In July of 1877, Tchaikovsky married Antonina Ivanovna Milioukova, one of his students at the Moscow Conservatory. From the very first day, Tchaikovsky's patience and will were immediately tested. The mundane ceremony and the permanent union that would follow quickly plunged the composer into a state of deep depression.
"I have warned her that she can rely only on my brotherly love. [...] my wife has become totally repugnant to me in the physical sense", confessed Tchaikovsky to Modest only months after their wedding. So depressed was the composer that even the doctors saw it necessary for him to end his relationship. Finally, under the false pretence that he was awaited in St Petersburg, Tchaikovsky left his wife on 24 September 1877, never to see her again.
To his entourage and follow colleagues, Tchaikovsky was a sweet and caring man, full of excellent manners. The reality, however, is far less optimistic. The composer often described himself as shy, almost antisocial: "By nature I am a savage. Every new acquaintance, every fresh contact with strangers, has been the source of acute moral suffering" (letter to Mme Von Meck, 1878)

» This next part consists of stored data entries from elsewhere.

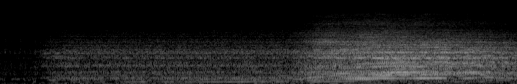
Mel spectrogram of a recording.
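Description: A '67 Plymouth Cuda Hemi and a Mustang launch at a drag strip, heard as a distant engine roar that swells and climbs in pitch as the cars accelerate away.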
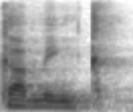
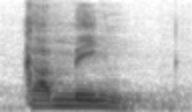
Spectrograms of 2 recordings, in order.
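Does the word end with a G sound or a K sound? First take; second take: K; G. First: The word ends with a hard K sound. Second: The word ends with a soft G sound. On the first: The speaker calls it wrong. "Not coming. ... you're not supposed to hear the k at the end" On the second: The speaker calls it right.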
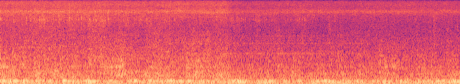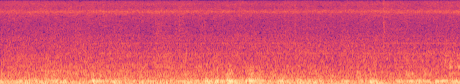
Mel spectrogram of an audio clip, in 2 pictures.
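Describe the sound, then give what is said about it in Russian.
A thunderstorm roars steadily, heard from aboard a nearly empty passenger airplane, with dense rain hiss over a constant deep rumble of thunder, loud and enveloping throughout, with no voices. “Наверное, все побоялись из-за бури.”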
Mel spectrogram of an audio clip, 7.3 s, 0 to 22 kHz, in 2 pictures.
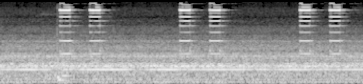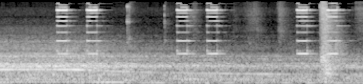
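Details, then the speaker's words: Bantam desktop CNC spindle at rated power, with FETs at 217°F and the motor controller at 135–156°F: paired high beeps repeat about every 1.25 s while the spindle whine sags and its speed drops. This is a controller warning; the owner believes it is overheating. "something about the motor is not happy it's probably telling you hey i'm about to catch on fire i imagine that's what that beeping means"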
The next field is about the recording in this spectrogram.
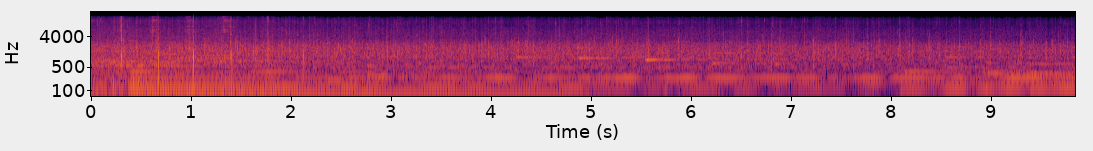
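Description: A large audience at a church worship service applauds steadily, dense clapping filling the room over sustained music tones, with a few sharper claps near the start and the applause continuing throughout.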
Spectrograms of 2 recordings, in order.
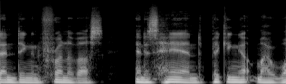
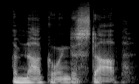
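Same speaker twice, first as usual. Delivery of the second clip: mock steady, low, calm, immovable tone; 4 semitones lower than usual. Narrator voicing the man's reply to someone who can't breathe, calm, immovable tone. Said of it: "he says in that same calm, immovable tone".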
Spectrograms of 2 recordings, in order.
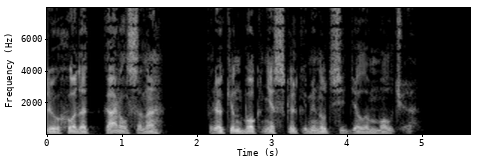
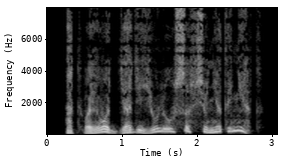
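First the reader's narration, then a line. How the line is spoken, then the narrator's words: Sighing. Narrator (Russian): вздохнула она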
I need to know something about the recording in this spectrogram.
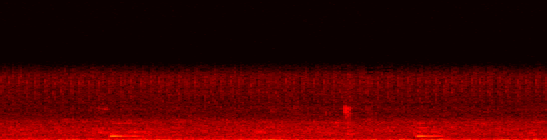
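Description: Low, steady rumble of a diesel locomotive idling at a station, with a short beep repeating about every two seconds.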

"I feel at my best when I am alone" (Letter to Jurgenson, 1879). Problematic for a composer seeking public recognition and an artistic career, and whose close friends were the only ones aware of his state of mind.
At the age of 10, the young Pyotr Ilyich Tchaikovsky was sent to a boarding school for boys from wealthy families. He had no choice but to abandon any musical ambitions, despite being a member of the school choir and attending numerous concerts nearby.

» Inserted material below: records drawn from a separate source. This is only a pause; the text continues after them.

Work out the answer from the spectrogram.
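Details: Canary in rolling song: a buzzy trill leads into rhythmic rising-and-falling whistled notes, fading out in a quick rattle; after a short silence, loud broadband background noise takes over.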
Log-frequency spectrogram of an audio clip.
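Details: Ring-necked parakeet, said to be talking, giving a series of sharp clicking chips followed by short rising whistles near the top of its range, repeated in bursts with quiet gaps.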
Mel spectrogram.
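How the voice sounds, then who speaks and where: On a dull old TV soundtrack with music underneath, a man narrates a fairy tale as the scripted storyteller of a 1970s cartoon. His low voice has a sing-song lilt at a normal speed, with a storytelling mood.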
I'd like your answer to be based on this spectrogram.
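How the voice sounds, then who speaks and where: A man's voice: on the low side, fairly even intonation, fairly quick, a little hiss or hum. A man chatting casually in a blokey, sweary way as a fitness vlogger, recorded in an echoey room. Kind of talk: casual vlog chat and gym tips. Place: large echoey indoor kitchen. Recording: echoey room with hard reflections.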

Having obtained his law degree, Tchaikovsky entered the Ministry of Justice. His lifestyle at the time was a comfortable one, though short-lived when he came upon the recently-founded St Petersburg music conservatoire. Enrolled as a student without a moment's hesitation, he graduated at the age of 26 and was swiftly named professor of composition at the new Moscow conservatoire.
Tchaikovsky (really) disliked Wagner
"As a composer, Wagner is certainly the most remarkable musical character of the latter part of this century", admitted Tchaikovsky in the Morning Journal in 1891, when invited to conduct at the inauguration of the New York Music Hall (known today as Carnegie Hall).
However, "according to my deep and unalterable conviction, he was a genius who followed a wrong path", he continued. Tchaikovsky remained polite, as polite as when he was sent by Russkiye Vedomosti (a Russian liberal daily newspaper) to Bayreuth in 1876. He published at the time five articles on the Wagner festival, with little praise but remaining courteous nonetheless, though he later admitted to his brother in a letter: "Bayreuth left me with a heavy memory [...] Before, people tried to admire music, now they are tormented and tired." (8/20 August 1876).
Poet and songwriter
Though Tchaikovsky is primarily known for his ballet music, grand operas (Eugene Onegin, The Queen of Spades) and of course his symphonies, lesser known are his 100+ songs, the most intimate of musical genres, echoing his passion for poetry.
As a child, Tchaikovsky wrote short poems haunted by the idea of death and destiny (his particularly sensitive nature earned him the nickname the glass child by his governess). Unsurprising, therefore, that he would retain as an adult this taste for poetry, that he would put to music. He used the genre to express his various states of mind, and eventually wrote himself the words to his own melodies.
Mystery surrounding his death
Regarding the death of Tchaikovsky on 25 October 1893 in St-Petersburg, two theories arise... The first describes the contraction of cholera from a glass of improperly sterilised water. The second theory, less conceivable, is that of suicide, the result of a complaint filed against him following a scandalous affair.
Thus comes to a mysterious close the "story of Tchaikovsky", mysterious till the end. Is it worthy of a Tolstoy novel, whose fate is inescapable and destined to happen, such as Tchaikovsky dying of the same cholera that took his mother decades earlier? Or is it reminiscent of Dostoevsky's Brothers Karamazov, in which only freedom and individual responsibility are the true prevailing forces.
by Nathalie Moller